_ABOUT THIS EXERCISE_. The answer must be a single number: how many lines in the entries hold the string "none".

_Stored items_.
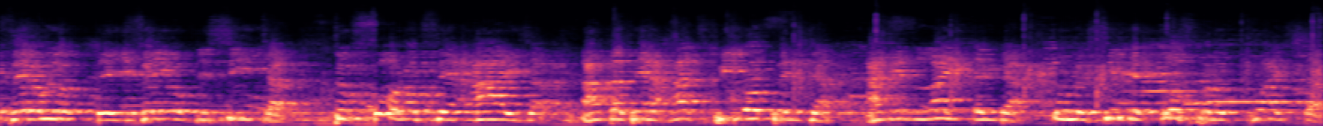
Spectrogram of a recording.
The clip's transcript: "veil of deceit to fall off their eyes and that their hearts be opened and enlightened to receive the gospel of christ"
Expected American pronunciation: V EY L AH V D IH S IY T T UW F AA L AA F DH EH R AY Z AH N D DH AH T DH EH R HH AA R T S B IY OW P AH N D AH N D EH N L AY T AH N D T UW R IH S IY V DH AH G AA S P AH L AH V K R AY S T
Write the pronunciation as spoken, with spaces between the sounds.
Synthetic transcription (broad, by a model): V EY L AH V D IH S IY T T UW F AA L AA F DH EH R AY Z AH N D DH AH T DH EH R HH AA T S B IY OW P AH N D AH N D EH N L AY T N D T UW R IH S IY V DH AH G AA S P AH L AH V K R AY S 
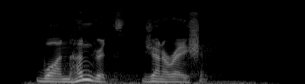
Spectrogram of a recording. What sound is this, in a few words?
Announcement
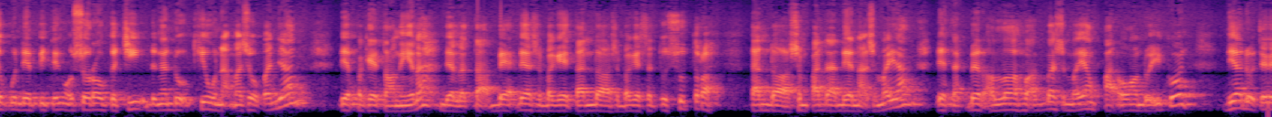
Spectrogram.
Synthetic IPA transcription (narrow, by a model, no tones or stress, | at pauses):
t̪apʊndiapit̪eŋɔʔsuɾawkət͡ʃiʔdəŋandoʔkʰiuna̰ʔmasʊʔpaɲd͡ʒaŋdiapakajt̪anilahdialət̪a̰ʔ̚bɛʔ̚diasəbaɡajt̪andasəbaɡajsat̪usut̪ɾah | t̪andasəmpadandiana̰ʔsəmajaŋdiat̪ak̚bɪra̰lːaɦua̰k̚barsəmajaŋpat̪oɾaŋdoʔikʊt̪̚ | diadʊʔt̪e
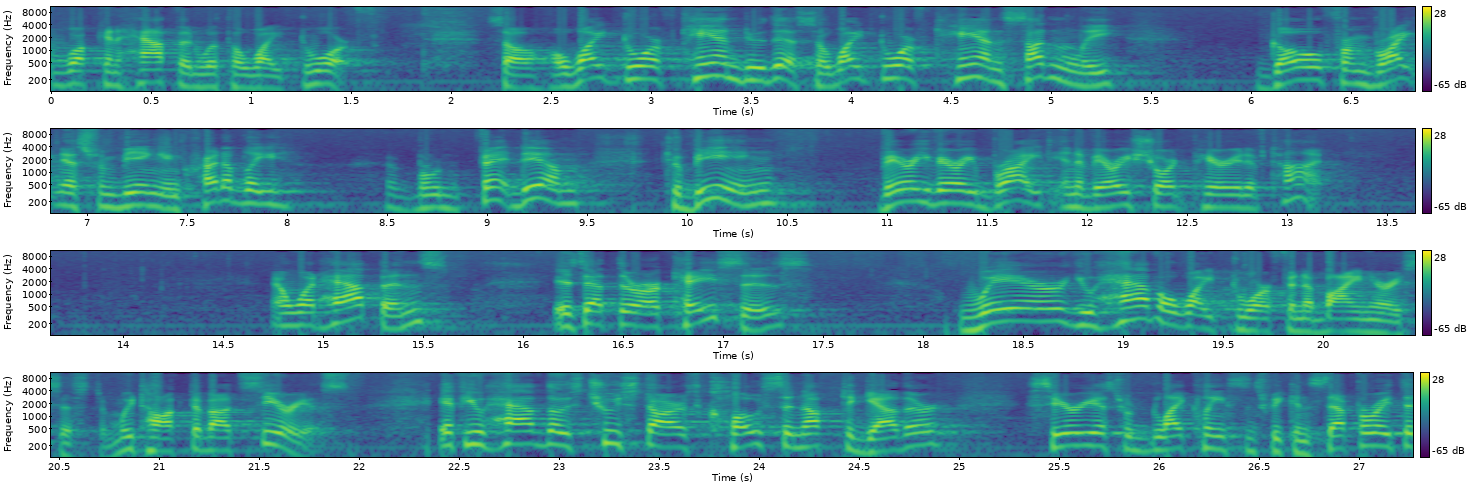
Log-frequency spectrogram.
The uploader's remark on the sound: Live Class Lecture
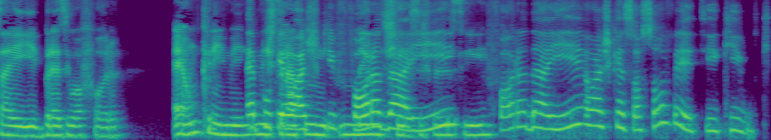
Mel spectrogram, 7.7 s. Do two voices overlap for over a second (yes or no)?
yes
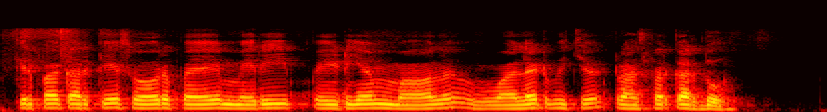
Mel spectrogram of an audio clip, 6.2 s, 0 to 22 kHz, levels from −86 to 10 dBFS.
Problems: background sounds at intervals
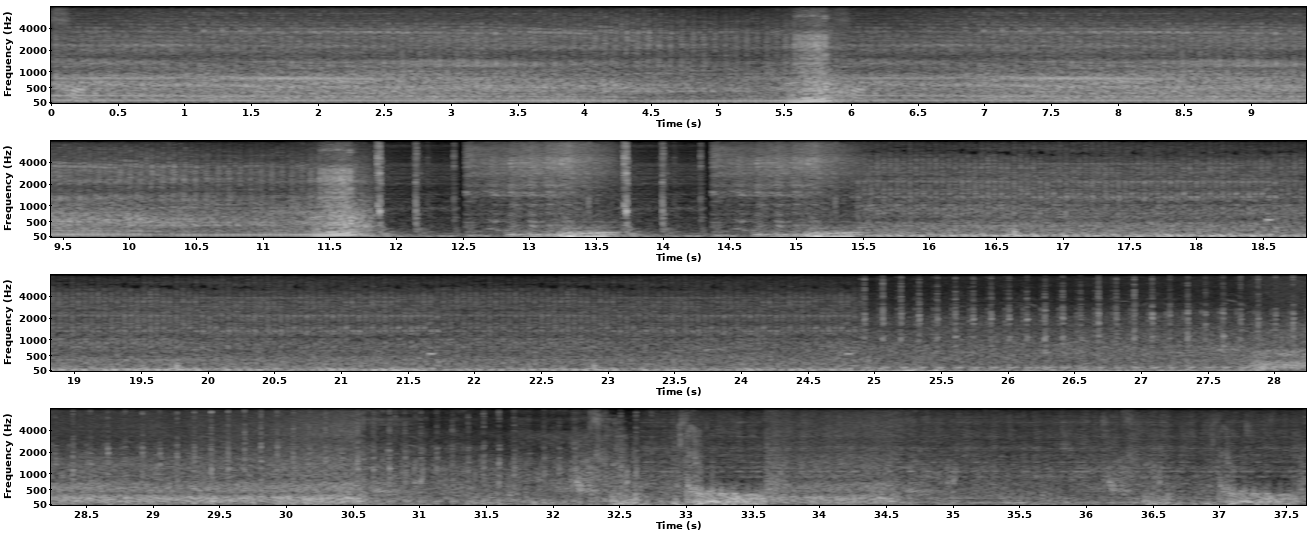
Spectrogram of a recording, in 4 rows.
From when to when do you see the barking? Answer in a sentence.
You can't hear the barking here.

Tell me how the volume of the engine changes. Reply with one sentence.
The loudness of the engine goes down.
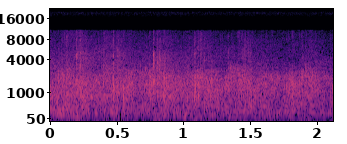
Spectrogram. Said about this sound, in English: It's okay to clap. Amen.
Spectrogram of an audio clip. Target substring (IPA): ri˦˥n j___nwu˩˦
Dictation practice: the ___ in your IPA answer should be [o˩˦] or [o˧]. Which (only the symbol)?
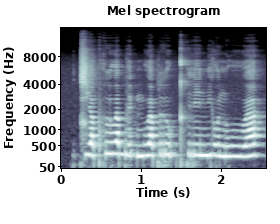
o˧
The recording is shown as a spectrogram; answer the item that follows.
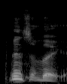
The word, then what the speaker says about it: Vincent Vega: Vincent Vega. You got to say it like that.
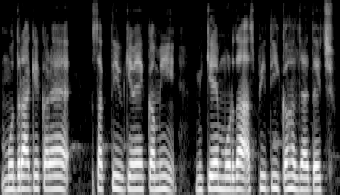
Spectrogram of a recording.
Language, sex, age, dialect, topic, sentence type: Maithili, male, 51-55, Southern/Standard, banking, statement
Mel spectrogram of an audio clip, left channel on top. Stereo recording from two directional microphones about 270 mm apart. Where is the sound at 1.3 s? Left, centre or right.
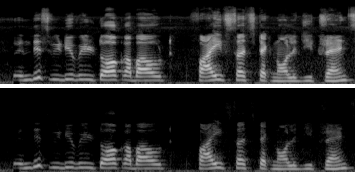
Left.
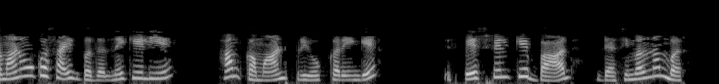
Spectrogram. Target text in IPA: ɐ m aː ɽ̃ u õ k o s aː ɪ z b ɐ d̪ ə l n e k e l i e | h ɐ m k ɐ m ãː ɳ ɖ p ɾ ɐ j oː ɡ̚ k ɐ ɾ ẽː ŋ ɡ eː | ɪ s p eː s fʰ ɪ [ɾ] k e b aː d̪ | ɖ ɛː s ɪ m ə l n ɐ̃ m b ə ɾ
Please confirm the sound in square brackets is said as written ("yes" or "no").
no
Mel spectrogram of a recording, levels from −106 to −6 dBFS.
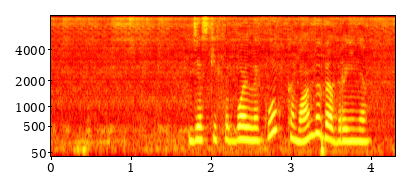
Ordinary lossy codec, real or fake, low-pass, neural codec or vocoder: none; fake; none; codec, 16 kHz, 4 kbps, FunCodec, trained on Chinese and English, 50 frames a second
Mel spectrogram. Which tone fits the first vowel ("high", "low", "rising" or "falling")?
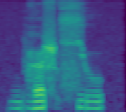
low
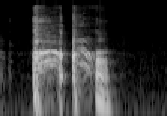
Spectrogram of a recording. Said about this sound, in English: Excuse me while I cough.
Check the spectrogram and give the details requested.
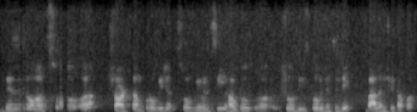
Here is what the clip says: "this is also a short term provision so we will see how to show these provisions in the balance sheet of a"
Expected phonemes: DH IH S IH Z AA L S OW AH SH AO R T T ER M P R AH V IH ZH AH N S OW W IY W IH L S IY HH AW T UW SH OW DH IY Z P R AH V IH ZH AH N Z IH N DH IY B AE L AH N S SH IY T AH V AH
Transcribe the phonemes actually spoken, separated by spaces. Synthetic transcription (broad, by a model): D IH S IH Z AA L S OW AH SH AO R T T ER M P R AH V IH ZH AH N S OW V IY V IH L S IY HH AW T UW SH OW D IY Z P R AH V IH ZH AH N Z IH N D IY B AE L AH N S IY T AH F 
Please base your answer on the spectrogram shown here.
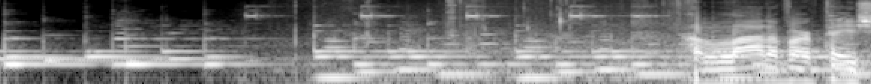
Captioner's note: machine beeping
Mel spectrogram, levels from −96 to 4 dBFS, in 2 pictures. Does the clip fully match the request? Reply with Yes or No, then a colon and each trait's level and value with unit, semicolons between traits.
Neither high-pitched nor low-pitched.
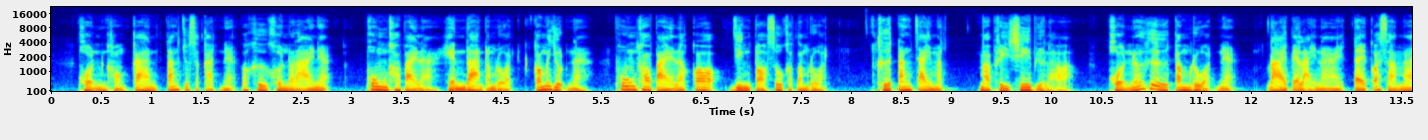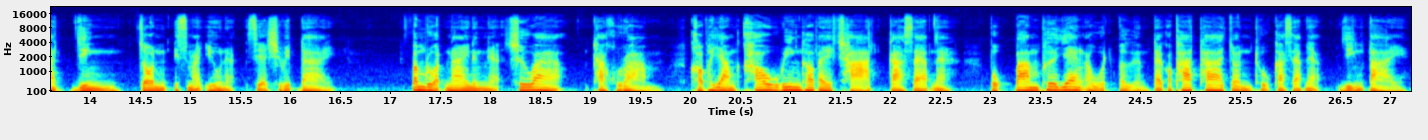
No: low, 105 Hz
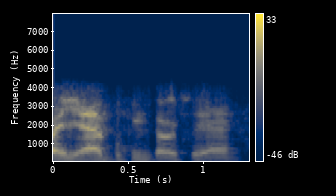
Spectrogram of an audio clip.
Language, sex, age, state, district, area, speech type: Manipuri, male, 18-30, Manipur, Senapati, rural, conversation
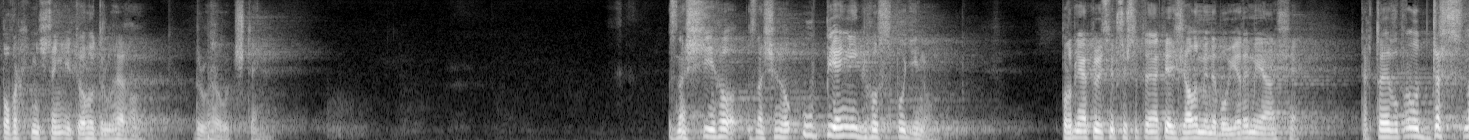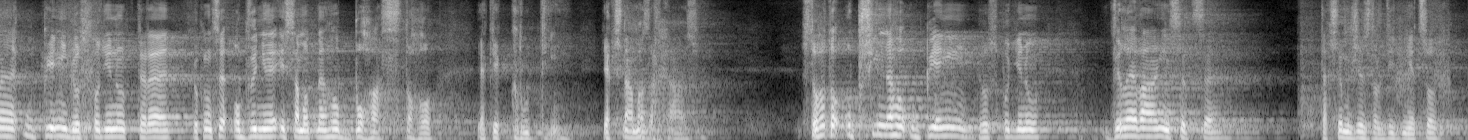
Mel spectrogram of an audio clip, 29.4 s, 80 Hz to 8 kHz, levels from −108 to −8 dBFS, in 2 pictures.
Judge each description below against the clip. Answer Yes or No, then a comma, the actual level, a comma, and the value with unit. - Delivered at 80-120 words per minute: Yes, slow, 115 wpm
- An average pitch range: Yes, average, 4.5 semitones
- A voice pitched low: No, medium, 145 Hz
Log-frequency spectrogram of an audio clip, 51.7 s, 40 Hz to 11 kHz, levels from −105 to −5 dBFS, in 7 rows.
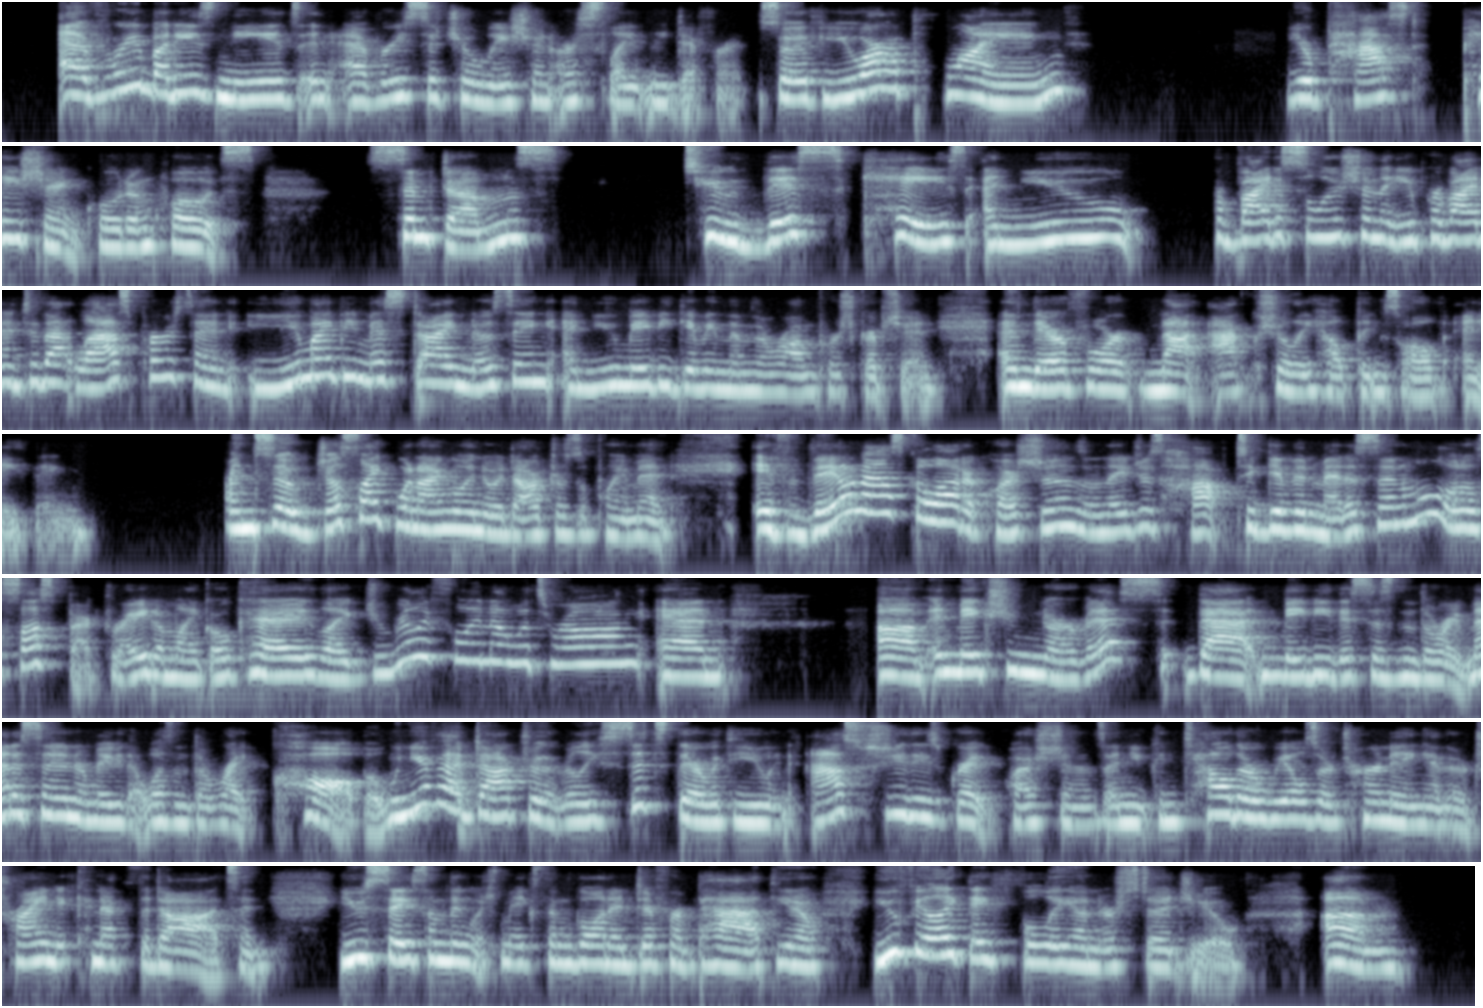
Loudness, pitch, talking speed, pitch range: -22 LUFS, 235 Hz, 200 wpm, 210-275 Hz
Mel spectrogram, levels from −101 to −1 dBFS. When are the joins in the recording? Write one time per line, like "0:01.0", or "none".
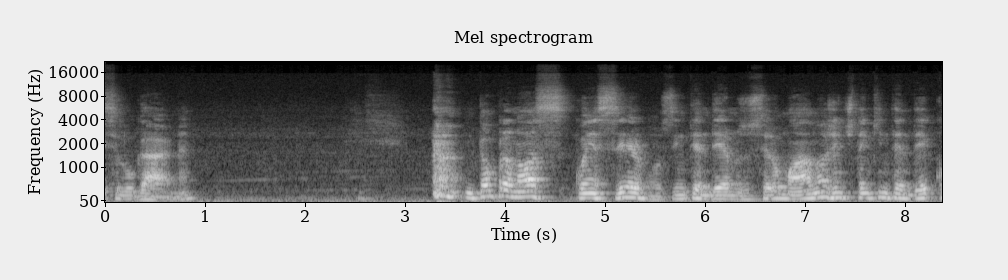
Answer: none

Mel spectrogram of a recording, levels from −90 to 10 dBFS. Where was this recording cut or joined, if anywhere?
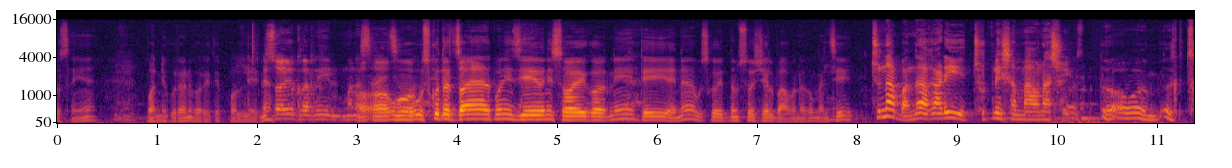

_TASK ANSWER_. 3